Interviews can be extremely daunting for care workers. First, they have to think about wearing the right clothes, and then they need to ensure they have done enough research on the organisation.
However, they aren’t the only ones who have a lot to consider. According to Monster, 58% of candidates said that they’d turn down a position if the level of banter wasn’t very good in the interview.
While this isn’t necessarily the most important element, it is something to think about.
You see, the key to interview success is establishing a relationship and a level of trust between the candidate and the employer.
The more successful you are in doing this, the better the first impression will be and the more open the candidate will be with you.
By asking icebreaker interview questions, you’ll help relax the care worker and showcase your organisation’s colourful side too.
Here are a few of our favourites to get you started.
What sort of holidays do you like to go on?
This interview question is very open-ended, so expect quite a broad spectrum of answers.
Nonetheless, the candidates’ responses will give you a clear indication of what kind of person they are. For instance, if they like to go away to party destinations, this suggests that they’re fun and social – which could be quite an important trait in the care industry.
Alternatively, someone who likes to take in the culture and experience new things means they enjoy learning new things and are inquisitive. Again, this could be very useful if the candidate is inexperienced, but is intelligent and willing enough to learn the ropes.
Naturally, there isn’t really a right or wrong answer here. It’s just a case of getting to know the candidates’ personalities.
What’s your favourite colour?
You’ll get some strange looks with this interview question, so it might be worth pre-warning them about the randomness.
Nonetheless, colours can tell you a lot about an individual.
According to knoji, there are four distinct colours to look out for:
- Yellow – this is commonly associated with someone who is optimistic, enthusiastic and has the desire to help others.
- Red – this is commonly associated with someone who likes to get results, makes quick decisions and will accept challenges.
- Green – this is commonly associated with someone who is a good listener, loyal, supportive and likes to develop personal relationships.
- Blue – this is commonly associated with someone who is disciplined, precise, diplomatic with people and plans carefully.
The right answer should be determined by the nature of the job and its requirements.
What was your dream job when you were young?
If the candidate says a care worker, then happy days.
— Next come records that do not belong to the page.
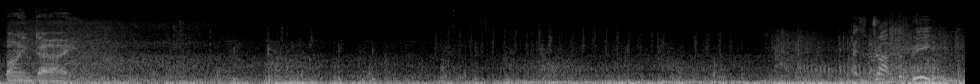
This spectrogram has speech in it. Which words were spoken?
Fine die. Let's drop the beat.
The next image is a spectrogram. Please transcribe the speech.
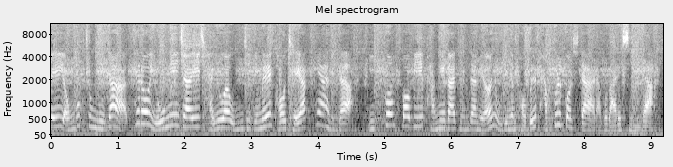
메이 영국 총리가 테러 용의자의 자유와 움직임을 더 제약해야 한다. 이권법이 방해가 된다면 우리는 법을 바꿀 것이다. 라고 말했습니다.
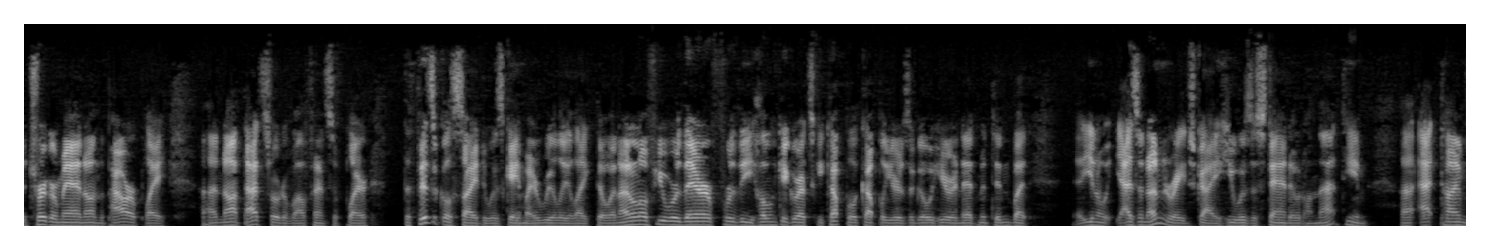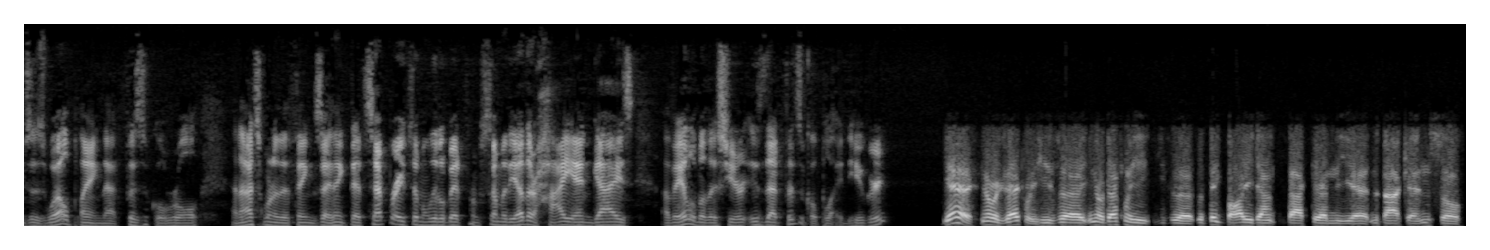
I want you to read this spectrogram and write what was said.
the trigger man on the power play. Uh, not that sort of offensive player. The physical side to his game I really like though, and I don't know if you were there for the Hlinka Gretzky Cup a couple years ago here in Edmonton, but you know, as an underage guy, he was a standout on that team uh, at times as well, playing that physical role. And that's one of the things I think that separates him a little bit from some of the other high end guys available this year is that physical play. Do you agree? Yeah, no, exactly. He's uh, you know, definitely he's a, the big body down back there in the uh, in the back end. So,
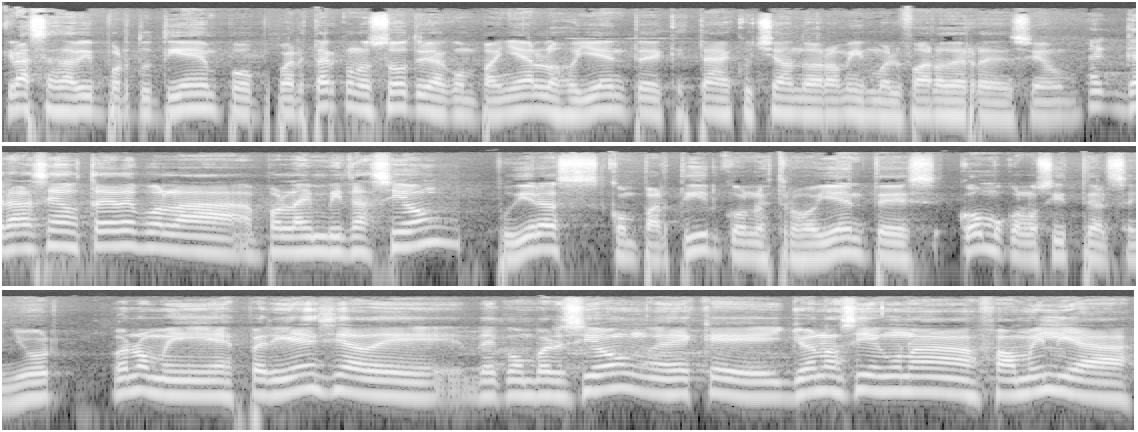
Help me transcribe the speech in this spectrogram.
Gracias David por tu tiempo, por estar con nosotros y acompañar a los oyentes que están escuchando ahora mismo el Faro de Redención. Eh, gracias a ustedes por la, por la invitación. ¿Pudieras compartir con nuestros oyentes cómo conociste al Señor? Bueno, mi experiencia de, de conversión es que yo nací en una familia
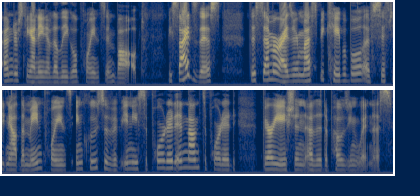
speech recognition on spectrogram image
understanding of the legal points involved. Besides this, the summarizer must be capable of sifting out the main points, inclusive of any supported and non supported variation of the deposing witness.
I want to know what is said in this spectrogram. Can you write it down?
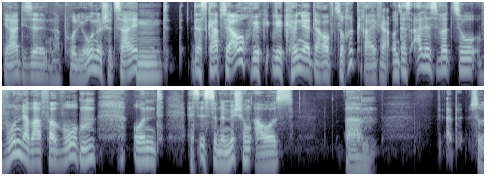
Ja, diese napoleonische Zeit. Mhm. Das gab es ja auch. Wir, wir können ja darauf zurückgreifen. Ja. Und das alles wird so wunderbar verwoben. Und es ist so eine Mischung aus ähm, so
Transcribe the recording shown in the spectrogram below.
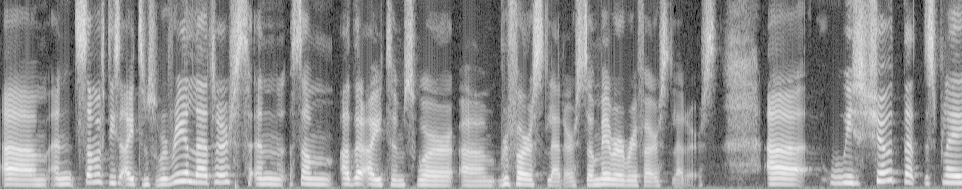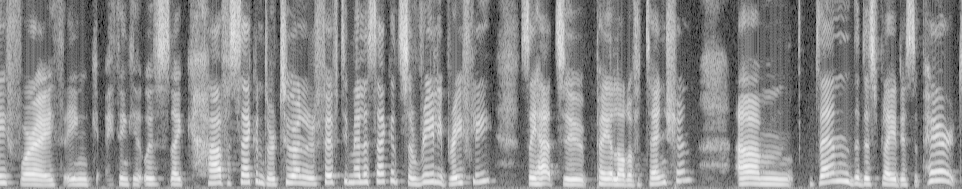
Um, and some of these items were real letters and some other items were um, reversed letters, so mirror reversed letters. Uh, we showed that display for I think I think it was like half a second or 250 milliseconds, so really briefly. So you had to pay a lot of attention. Um, then the display disappeared,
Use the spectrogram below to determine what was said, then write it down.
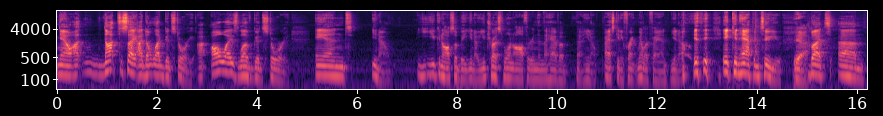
now, I, not to say I don't like good story. I always love good story, and you know, you can also be, you know, you trust one author and then they have a, uh, you know, ask any Frank Miller fan, you know, it, it can happen to you. Yeah. But um,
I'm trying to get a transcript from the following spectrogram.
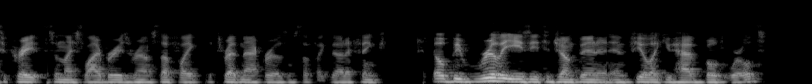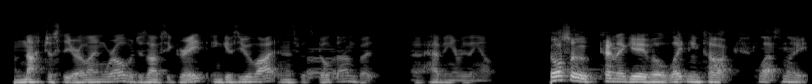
to create some nice libraries around stuff like the thread macros and stuff like that. I think it'll be really easy to jump in and, and feel like you have both worlds, not just the Erlang world, which is obviously great and gives you a lot, and that's what it's built on, but uh, having everything else. You also kind of gave a lightning talk last night,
However, don’t hold it against them if they say something else – this shouldn’t be treated like a trick question.
The ideal answer here is someone who mentions a job which requires similar attributes. For example, a police officer is similar to a care worker in the sense that they want to help other people and are required to think on their feet.
At the other end of the spectrum, you may come across some more ambitious folks who say that they wanted to be a footballer or actor.
In these particular cases, use it to ask supplementary questions, such as:
- What stopped you?
- Were you any good?
Both of these questions can test whether they remain positive in their answer and to see how modest they are.
You could also use this interview question to start a conversation about hobbies and interests, which will enable you to find some common ground with the candidate.
What would you do with £1million?
This is certainly a fun and creative way of starting an interview. There’s no real right or wrong answer here, just an opportunity to get to know your candidates.
Some strong answers can include investing their money or donating some to charity, as this shows a sense of logic and kindness.
You may also get the odd keen traveller who would take the cash and gallivant around the world. This suggests that they’re open-minded and have a desire to see or experience new things.
Within the workplace, this open-minded approach will enable them to listen and respect patients’ opinions. It takes a special kind of person to have that sort of mentality.
What’s your favourite film of all time? And which character do you relate with the most?
A double question that’ll tell you a lot about a candidate.
This will not only make candidates smile, but it’ll certainly allow them to tap into their own personal opinion.
The most common issue with interviews is that candidates programme their minds to respond with a set of premeditated answers, which can come across as robotic.
But getting them to discuss a subject that is hugely based on personal preference could make them feel as if they’re allowed to talk openly for the rest of the interview.
It’s a powerful question!
Whether you choose a handful of these icebreaker interview questions or just one, the main thing is to give them a go.
A good care worker is an open and honest one, so break the ice and get them to show the real them.
Alternatively, if you’d like to leave this process to a care worker recruitment specialist, register your details today and we’ll be in touch.